§ **WHAT NEEDS TO BE DONE**
Go to the line containing "This is a spectrogram" and retype it and every later line exactly as written, up to the last line of the entries. Keep pictures out.

§ **STUDY MATERIAL**
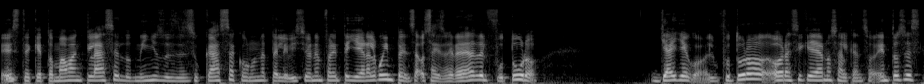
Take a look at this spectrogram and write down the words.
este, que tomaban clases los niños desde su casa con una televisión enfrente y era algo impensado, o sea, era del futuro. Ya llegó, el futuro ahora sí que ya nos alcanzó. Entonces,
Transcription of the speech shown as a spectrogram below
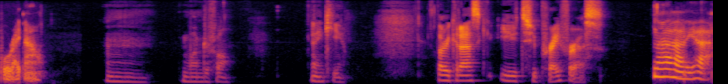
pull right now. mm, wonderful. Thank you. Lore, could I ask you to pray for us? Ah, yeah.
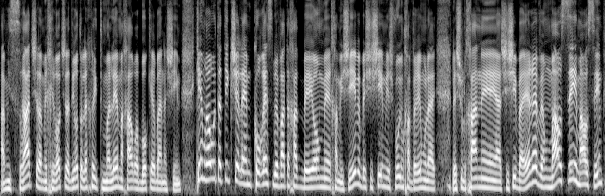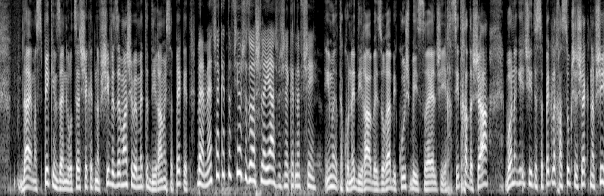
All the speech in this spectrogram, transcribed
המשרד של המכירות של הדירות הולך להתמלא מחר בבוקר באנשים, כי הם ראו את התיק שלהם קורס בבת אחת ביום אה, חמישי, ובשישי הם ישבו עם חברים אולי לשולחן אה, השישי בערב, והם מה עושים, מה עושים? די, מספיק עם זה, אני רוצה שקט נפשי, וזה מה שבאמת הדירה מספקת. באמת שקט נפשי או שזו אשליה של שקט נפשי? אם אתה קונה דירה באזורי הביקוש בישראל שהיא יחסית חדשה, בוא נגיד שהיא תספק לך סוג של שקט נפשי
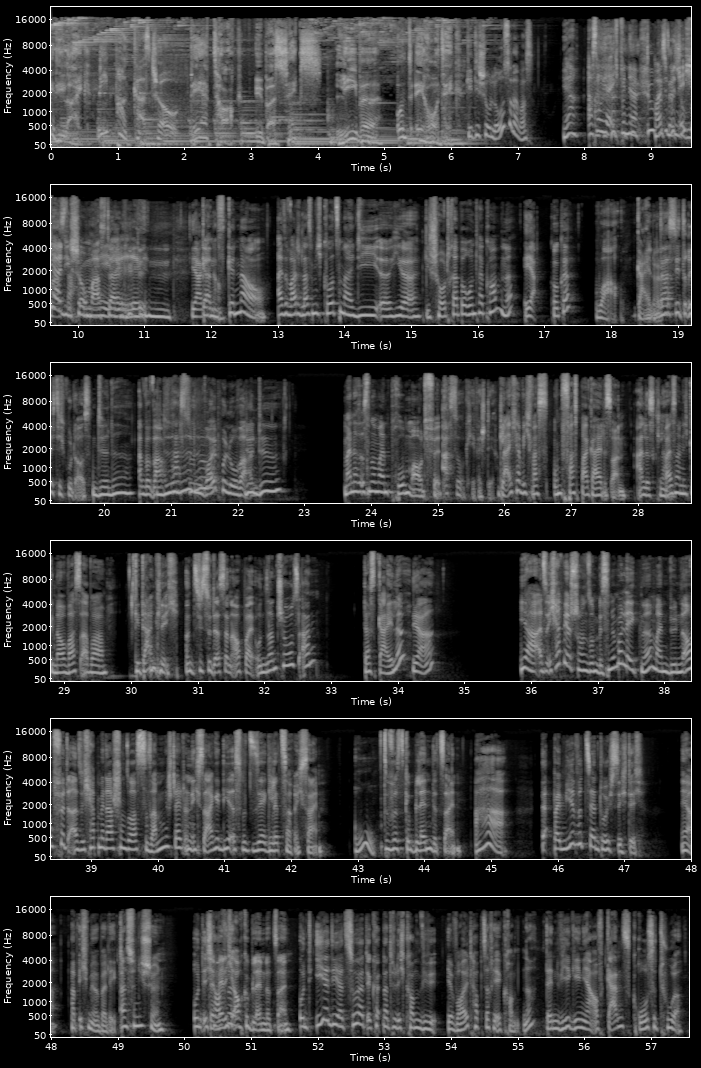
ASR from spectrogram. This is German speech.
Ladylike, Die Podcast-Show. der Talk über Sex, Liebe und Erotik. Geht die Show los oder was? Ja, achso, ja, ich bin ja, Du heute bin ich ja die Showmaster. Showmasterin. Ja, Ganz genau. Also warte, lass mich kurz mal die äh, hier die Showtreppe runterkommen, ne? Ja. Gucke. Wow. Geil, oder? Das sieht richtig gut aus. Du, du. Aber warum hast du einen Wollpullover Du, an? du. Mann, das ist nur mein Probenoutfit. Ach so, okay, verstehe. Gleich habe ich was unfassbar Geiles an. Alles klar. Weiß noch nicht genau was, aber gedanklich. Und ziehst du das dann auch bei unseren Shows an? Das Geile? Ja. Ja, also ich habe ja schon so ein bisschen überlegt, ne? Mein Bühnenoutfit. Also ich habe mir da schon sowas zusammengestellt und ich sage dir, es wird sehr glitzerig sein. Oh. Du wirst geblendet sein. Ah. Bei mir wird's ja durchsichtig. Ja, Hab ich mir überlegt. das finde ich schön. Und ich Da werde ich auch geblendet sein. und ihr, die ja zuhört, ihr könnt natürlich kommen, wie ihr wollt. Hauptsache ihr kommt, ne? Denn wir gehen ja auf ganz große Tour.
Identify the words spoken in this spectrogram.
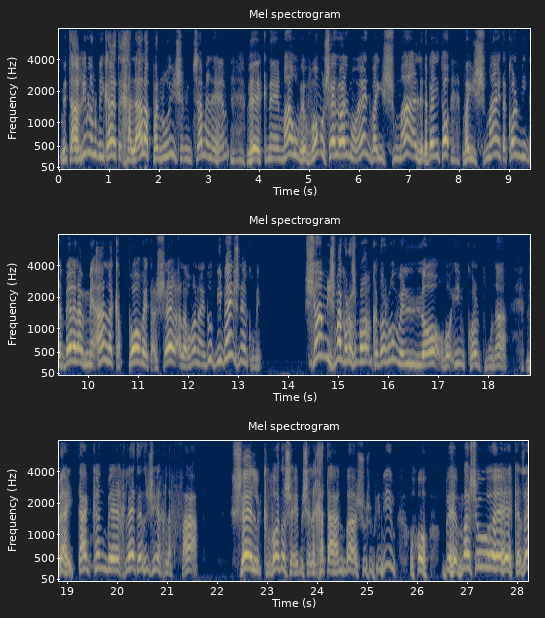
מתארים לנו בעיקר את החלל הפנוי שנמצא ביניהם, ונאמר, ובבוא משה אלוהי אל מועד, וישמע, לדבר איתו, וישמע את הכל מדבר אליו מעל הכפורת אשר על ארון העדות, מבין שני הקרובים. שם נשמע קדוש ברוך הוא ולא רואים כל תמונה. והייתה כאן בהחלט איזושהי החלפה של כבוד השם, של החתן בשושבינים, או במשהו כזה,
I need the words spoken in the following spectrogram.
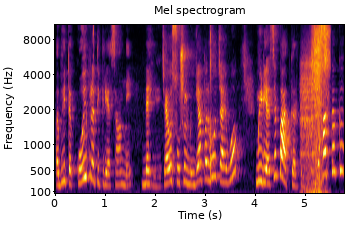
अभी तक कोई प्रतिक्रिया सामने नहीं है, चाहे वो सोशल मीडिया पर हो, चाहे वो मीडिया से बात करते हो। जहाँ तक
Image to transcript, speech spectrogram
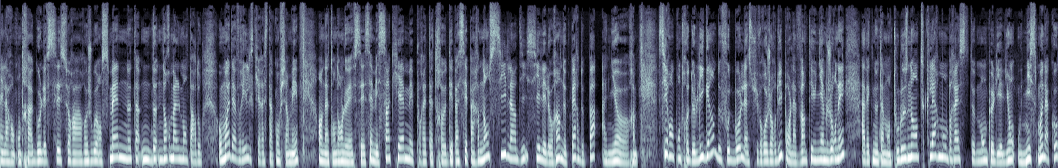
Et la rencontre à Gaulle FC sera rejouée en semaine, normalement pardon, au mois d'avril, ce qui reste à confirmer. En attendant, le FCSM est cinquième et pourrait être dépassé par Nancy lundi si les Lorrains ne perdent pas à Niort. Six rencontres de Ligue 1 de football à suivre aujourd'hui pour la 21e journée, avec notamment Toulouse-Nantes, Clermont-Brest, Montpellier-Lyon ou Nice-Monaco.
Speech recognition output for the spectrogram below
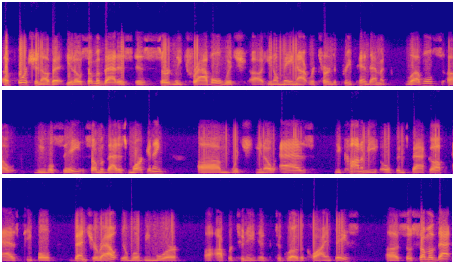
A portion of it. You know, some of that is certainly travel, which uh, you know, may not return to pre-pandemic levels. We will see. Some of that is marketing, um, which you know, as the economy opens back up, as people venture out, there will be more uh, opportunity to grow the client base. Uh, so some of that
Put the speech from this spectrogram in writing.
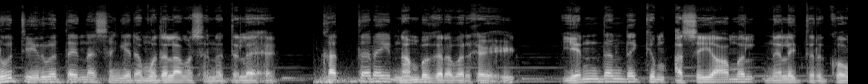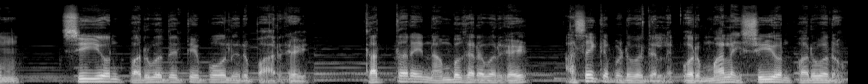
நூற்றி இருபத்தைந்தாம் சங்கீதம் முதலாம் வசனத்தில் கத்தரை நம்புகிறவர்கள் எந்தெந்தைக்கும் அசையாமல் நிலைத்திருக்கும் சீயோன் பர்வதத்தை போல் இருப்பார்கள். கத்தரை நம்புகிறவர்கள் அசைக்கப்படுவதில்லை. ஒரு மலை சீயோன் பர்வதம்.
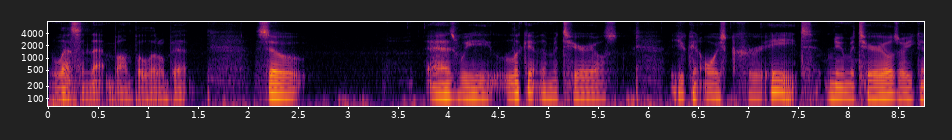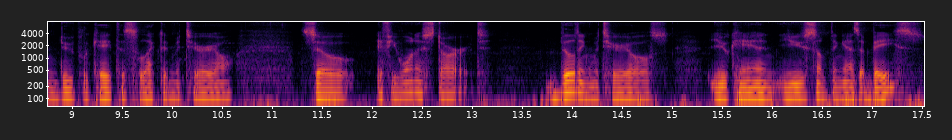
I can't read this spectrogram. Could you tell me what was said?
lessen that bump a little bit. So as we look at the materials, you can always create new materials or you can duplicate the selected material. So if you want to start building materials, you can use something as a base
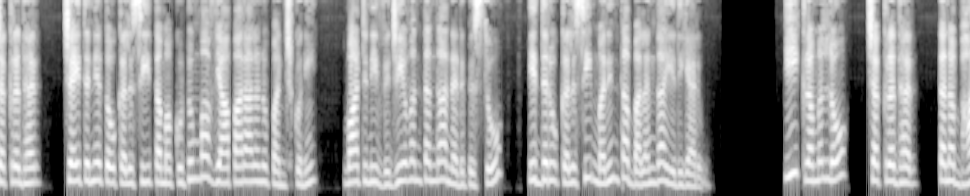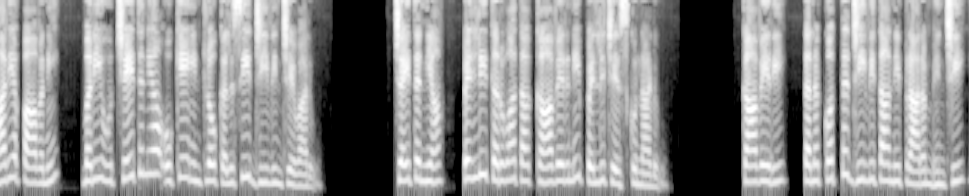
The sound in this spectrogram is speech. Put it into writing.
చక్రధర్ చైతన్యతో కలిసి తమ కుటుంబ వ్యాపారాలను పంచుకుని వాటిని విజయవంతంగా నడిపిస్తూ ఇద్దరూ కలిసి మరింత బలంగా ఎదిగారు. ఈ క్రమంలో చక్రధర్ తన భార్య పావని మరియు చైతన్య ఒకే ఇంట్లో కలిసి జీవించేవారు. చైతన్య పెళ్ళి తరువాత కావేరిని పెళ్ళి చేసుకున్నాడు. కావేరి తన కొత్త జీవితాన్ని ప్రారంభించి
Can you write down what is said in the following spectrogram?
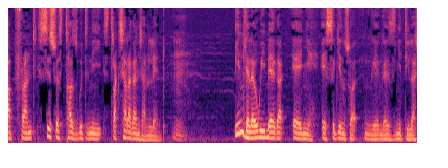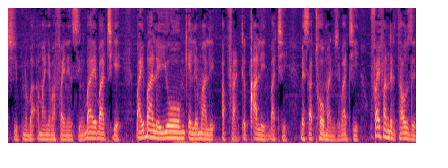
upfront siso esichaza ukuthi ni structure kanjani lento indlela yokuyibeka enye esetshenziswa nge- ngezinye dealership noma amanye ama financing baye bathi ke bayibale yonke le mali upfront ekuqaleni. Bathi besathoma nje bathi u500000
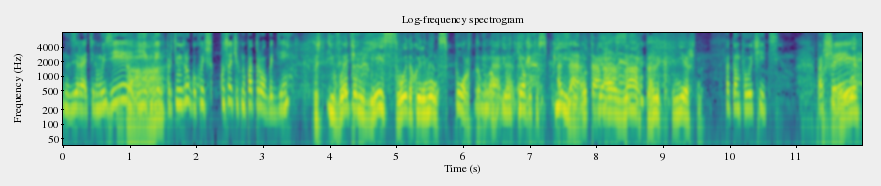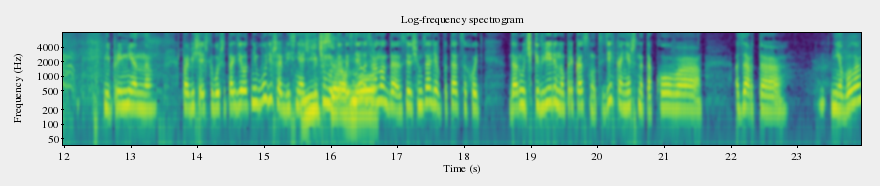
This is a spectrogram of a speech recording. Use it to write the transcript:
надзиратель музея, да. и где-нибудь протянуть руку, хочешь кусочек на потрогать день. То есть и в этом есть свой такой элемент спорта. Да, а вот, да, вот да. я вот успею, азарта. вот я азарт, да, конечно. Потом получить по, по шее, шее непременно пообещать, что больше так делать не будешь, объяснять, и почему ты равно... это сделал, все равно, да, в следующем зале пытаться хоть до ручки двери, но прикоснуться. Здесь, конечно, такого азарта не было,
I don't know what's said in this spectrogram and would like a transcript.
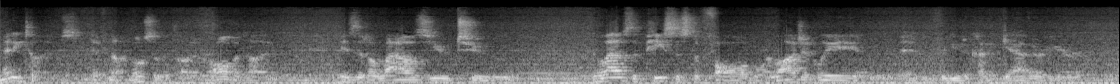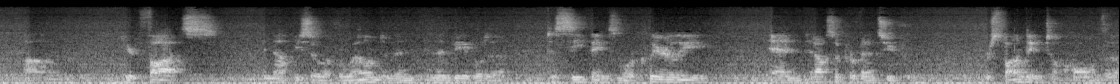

§ **TASK RESULT**
This is a spectrogram of a speech recording. Use it to write the transcript:
надзиратель музея, да. и где-нибудь протянуть руку, хочешь кусочек на потрогать день. То есть и в этом есть свой такой элемент спорта. Да, а вот, да, вот да. я вот успею, азарта. вот я азарт, да, конечно. Потом получить по, по шее, шее непременно пообещать, что больше так делать не будешь, объяснять, и почему ты равно... это сделал, все равно, да, в следующем зале пытаться хоть до ручки двери, но прикоснуться. Здесь, конечно, такого азарта не было,
I don't know what's said in this spectrogram and would like a transcript.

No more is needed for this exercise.